== What is needed ==
Please retype the records below exactly, omitting any images.

Start of Provided entries

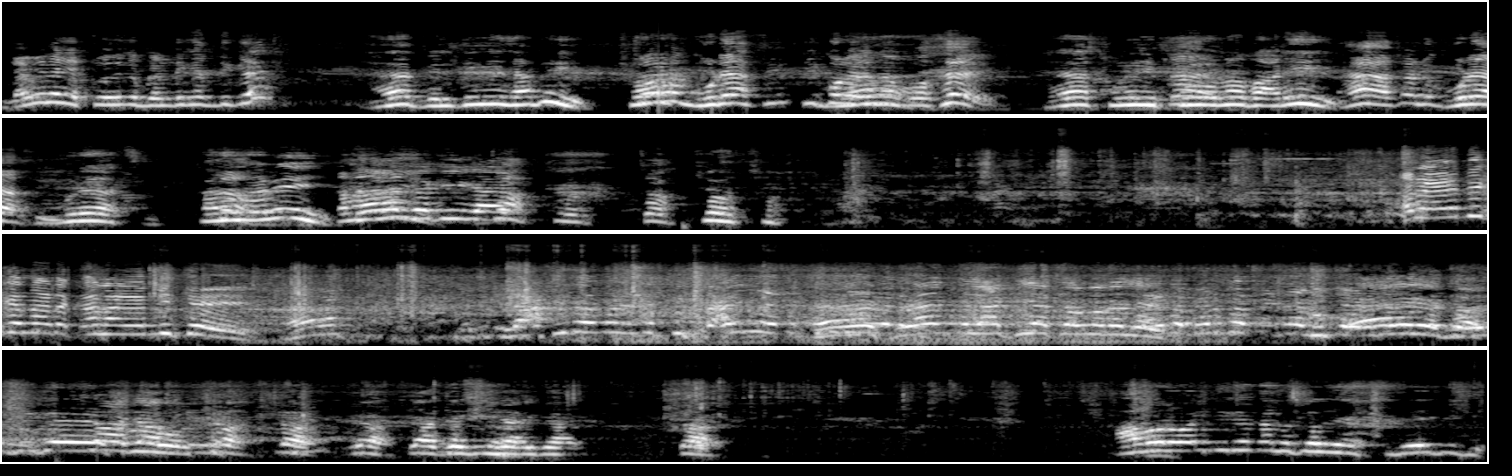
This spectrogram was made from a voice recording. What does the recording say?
যাবি না একটু ওইদিকে বিল্ডিং এর দিকে? হ্যাঁ বিল্ডিং এ যাবি। চল ঘুরে আসি কি করে এখানে বসে? হ্যাঁ শুনেছি পুরোনো বাড়ি। হ্যাঁ চল একটু ঘুরে আসি। ঘুরে আছি কারণ যাবি? কানা যাবি? চল, চল। চ চ আরে এদিকে না রে কানা এদিকে। হ্যাঁ? লাঠি দে আমার, এটা কি টাইম লাগে? লাঠি আছে আমার কাছে। এটা কর, পিছনে ঢুকে। যাব চ চ চ দেখি যাই যাই। চ আবার ওইদিকে কেন চলে যাচ্ছি এইদিকে।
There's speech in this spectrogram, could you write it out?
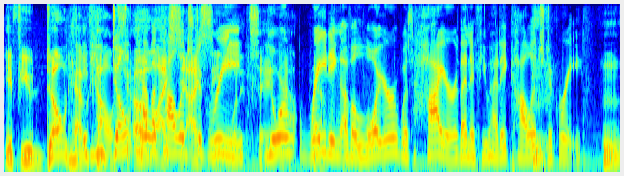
If you don't have if a college you don't have oh, a college see, degree your rating yeah. of a lawyer was higher than if you had a college degree. Hmm.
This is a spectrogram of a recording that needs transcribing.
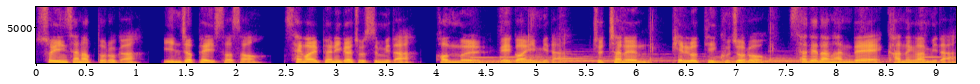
수인산업도로가 인접해 있어서 생활 편의가 좋습니다. 건물 외관입니다. 주차는 필로티 구조로 세대당 한 대 가능합니다.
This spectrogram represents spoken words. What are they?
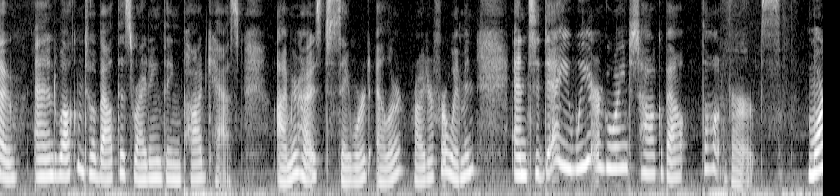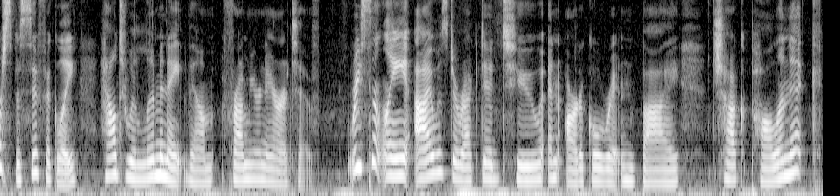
Hello, and welcome to About This Writing Thing podcast. I'm your host, Sayward Eller, writer for women, and today we are going to talk about thought verbs. More specifically, how to eliminate them from your narrative. Recently, I was directed to an article written by Chuck Palahniuk.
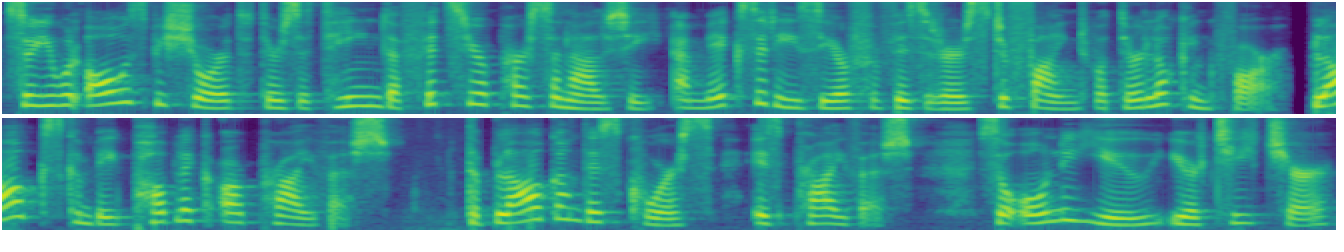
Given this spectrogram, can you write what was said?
so you will always be sure that there's a theme that fits your personality and makes it easier for visitors to find what they're looking for. Blogs can be public or private. The blog on this course is private, so only you, your teacher,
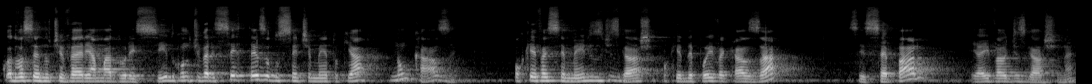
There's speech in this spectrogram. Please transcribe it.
quando vocês não tiverem amadurecido, quando tiverem certeza do sentimento que há, não casem. Porque vai ser menos desgaste, porque depois vai casar, se separa, e aí vai o desgaste, né?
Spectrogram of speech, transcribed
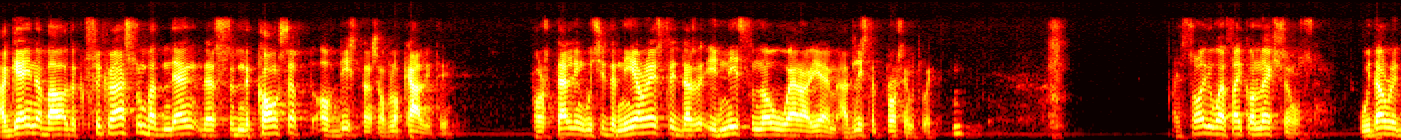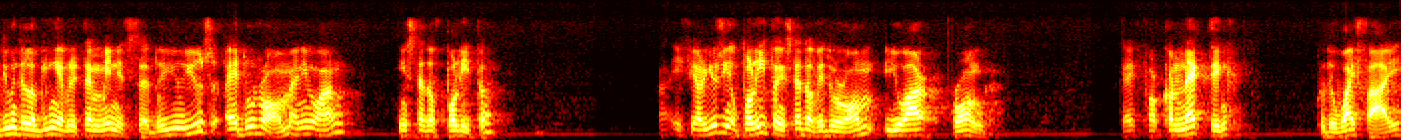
Again, about the free classroom, but then there's the concept of distance, of locality. For telling which is the nearest, it, does, it needs to know where I am, at least approximately. solid Wi-Fi connections without redoing the login every 10 minutes. Uh, do you use eduroam, anyone, instead of Polito? Uh, if you are using Polito instead of eduroam, you are wrong. Okay, for connecting to the Wi-Fi,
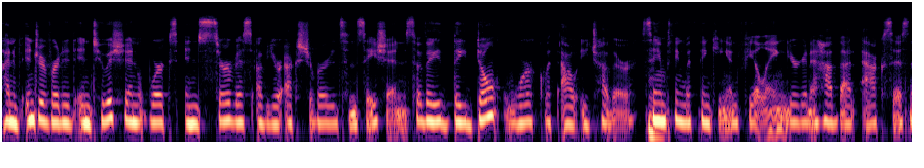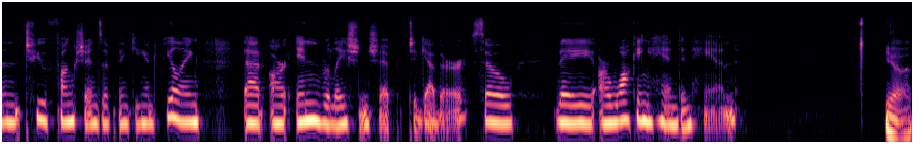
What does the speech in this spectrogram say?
kind of introverted intuition works in service of your extroverted sensation. So they they don't work without each other. Hmm. Same thing with thinking and feeling. You're going to have that axis and two functions of thinking and feeling that are in relationship together. So they are walking hand in hand. Yeah.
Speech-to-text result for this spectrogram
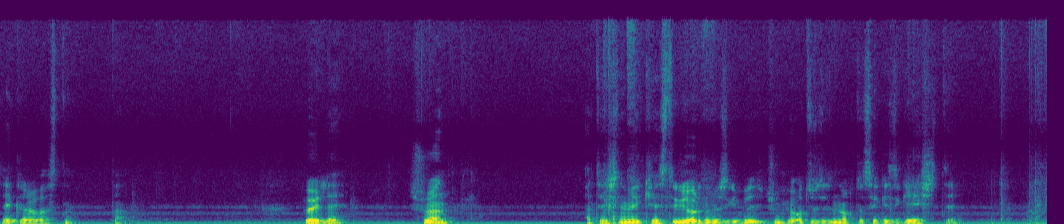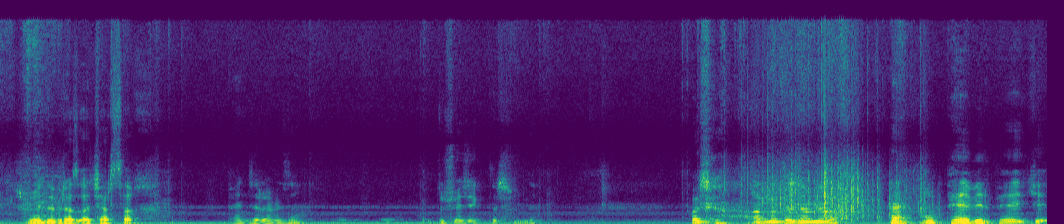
Tekrar bastım. Tamam. Böyle. Şu an ateşlemeyi kesti gördüğünüz gibi. Çünkü 37.8 geçti. Şurayı da biraz açarsak penceremize düşecektir şimdi. Başka anlatacağım ne var? Heh, bu P1, P2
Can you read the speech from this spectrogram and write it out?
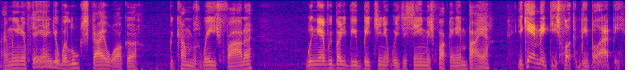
I mean, if they end it with Luke Skywalker becomes Rey's father, wouldn't everybody be bitching it was the same as fucking Empire? You can't make these fucking people happy.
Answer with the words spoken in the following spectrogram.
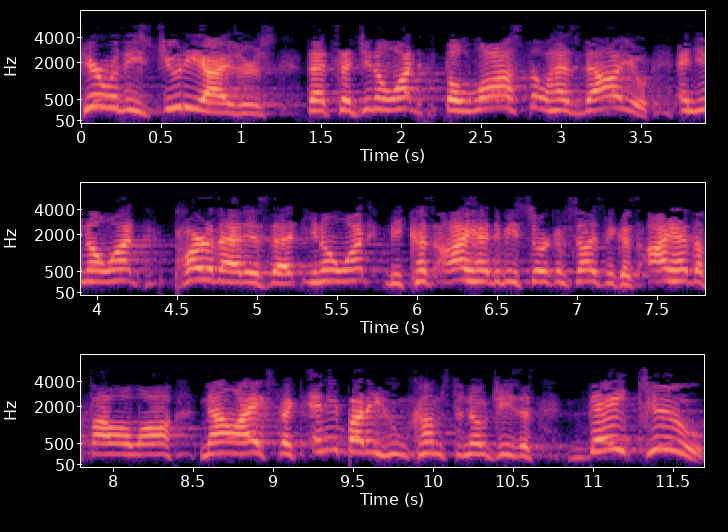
here were these Judaizers that said, you know what, the law still has value. And you know what, part of that is that, you know what, because I had to be circumcised, because I had to follow law, now I expect anybody who comes to know Jesus, they too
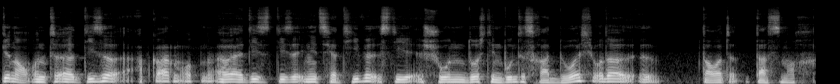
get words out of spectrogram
Genau, und äh, diese Abgabenordnung, äh, diese, diese Initiative, ist die schon durch den Bundesrat durch oder äh, dauert das noch?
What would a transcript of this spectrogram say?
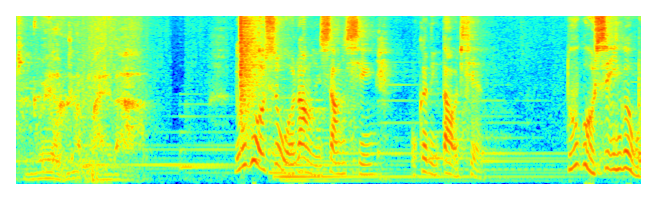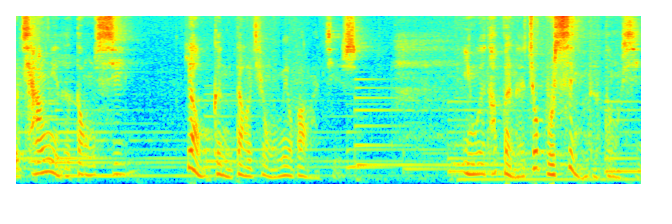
春花啊，那买啦。如果是我让你伤心，我跟你道歉；如果是因为我抢你的东西，要我跟你道歉，我没有办法接受，因为它本来就不是你的东西。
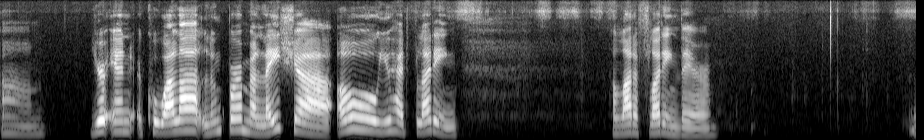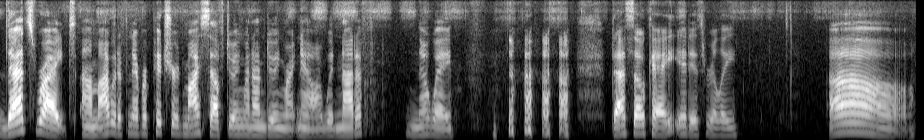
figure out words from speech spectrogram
Um, you're in Kuala Lumpur, Malaysia. Oh, you had flooding. A lot of flooding there. That's right. Um, I would have never pictured myself doing what I'm doing right now. I would not have. No way. That's okay. It is really. Oh.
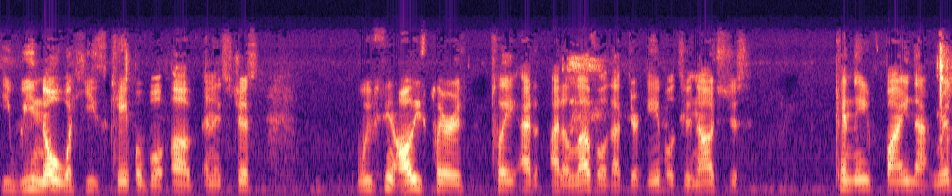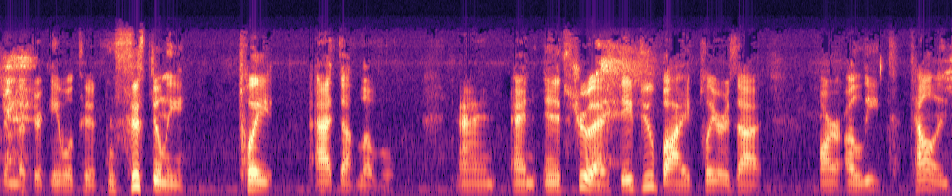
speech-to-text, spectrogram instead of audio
he, we know what he's capable of, and it's just we've seen all these players play at at a level that they're able to. Now it's just can they find that rhythm that they're able to consistently play at that level? And and and it's true that if they do buy players that are elite talent,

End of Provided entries

== Solution to this task ==
This spectrogram was made from a voice recording. What does the recording say?
যাবি না একটু ওইদিকে বিল্ডিং এর দিকে? হ্যাঁ বিল্ডিং এ যাবি। চল ঘুরে আসি কি করে এখানে বসে? হ্যাঁ শুনেছি পুরোনো বাড়ি। হ্যাঁ চল একটু ঘুরে আসি। ঘুরে আছি কারণ যাবি? কানা যাবি? চল, চল। চ চ আরে এদিকে না রে কানা এদিকে। হ্যাঁ? লাঠি দে আমার, এটা কি টাইম লাগে? লাঠি আছে আমার কাছে। এটা কর, পিছনে ঢুকে। যাব চ চ চ দেখি যাই যাই। চ আবার ওইদিকে কেন চলে যাচ্ছি এইদিকে।
There's speech in this spectrogram, could you write it out?
If you don't have if a college you don't have oh, a college see, degree your rating yeah. of a lawyer was higher than if you had a college degree. Hmm.
This is a spectrogram of a recording that needs transcribing.
수인산업도로가 인접해 있어서 생활 편의가 좋습니다. 건물 외관입니다. 주차는 필로티 구조로 세대당 한 대 가능합니다.
This spectrogram represents spoken words. What are they?
Hello, and welcome to About This Writing Thing podcast. I'm your host, Sayward Eller, writer for women, and today we are going to talk about thought verbs. More specifically, how to eliminate them from your narrative. Recently, I was directed to an article written by Chuck Palahniuk.
Given this spectrogram, can you write what was said?
so you will always be sure that there's a theme that fits your personality and makes it easier for visitors to find what they're looking for. Blogs can be public or private. The blog on this course is private, so only you, your teacher,
There's speech in this spectrogram. Please transcribe it.
quando vocês não tiverem amadurecido, quando tiverem certeza do sentimento que há, não casem. Porque vai ser menos desgaste, porque depois vai casar, se separa, e aí vai o desgaste, né?
Spectrogram of speech, transcribed
Again, about the free classroom, but then there's the concept of distance, of locality. For telling which is the nearest, it, does, it needs to know where I am, at least approximately. solid Wi-Fi connections without redoing the login every 10 minutes. Uh, do you use eduroam, anyone, instead of Polito? Uh, if you are using Polito instead of eduroam, you are wrong. Okay, for connecting to the Wi-Fi,
What does the speech in this spectrogram say?
kind of introverted intuition works in service of your extroverted sensation. So they they don't work without each other. Hmm. Same thing with thinking and feeling. You're going to have that axis and two functions of thinking and feeling that are in relationship together. So they are walking hand in hand. Yeah.
Speech-to-text result for this spectrogram
Tekrar bastım. Tamam. Böyle. Şu an ateşlemeyi kesti gördüğünüz gibi. Çünkü 37.8 geçti. Şurayı da biraz açarsak penceremize düşecektir şimdi. Başka anlatacağım ne var? Heh, bu P1, P2
Can you read the speech from this spectrogram and write it out?
I mean, if they end it with Luke Skywalker becomes Rey's father, wouldn't everybody be bitching it was the same as fucking Empire? You can't make these fucking people happy.
Answer with the words spoken in the following spectrogram.
here were these Judaizers that said, you know what, the law still has value. And you know what, part of that is that, you know what, because I had to be circumcised, because I had to follow law, now I expect anybody who comes to know Jesus, they too
get words out of spectrogram
Genau, und äh, diese Abgabenordnung, äh, diese, diese Initiative, ist die schon durch den Bundesrat durch oder äh, dauert das noch?
What would a transcript of this spectrogram say?
春花啊，那买啦。如果是我让你伤心，我跟你道歉；如果是因为我抢你的东西，要我跟你道歉，我没有办法接受，因为它本来就不是你的东西。
figure out words from speech spectrogram
Um, you're in Kuala Lumpur, Malaysia. Oh, you had flooding. A lot of flooding there. That's right. Um, I would have never pictured myself doing what I'm doing right now. I would not have. No way. That's okay. It is really. Oh.
speech-to-text, spectrogram instead of audio
he, we know what he's capable of, and it's just we've seen all these players play at at a level that they're able to. Now it's just can they find that rhythm that they're able to consistently play at that level? And and and it's true that if they do buy players that are elite talent,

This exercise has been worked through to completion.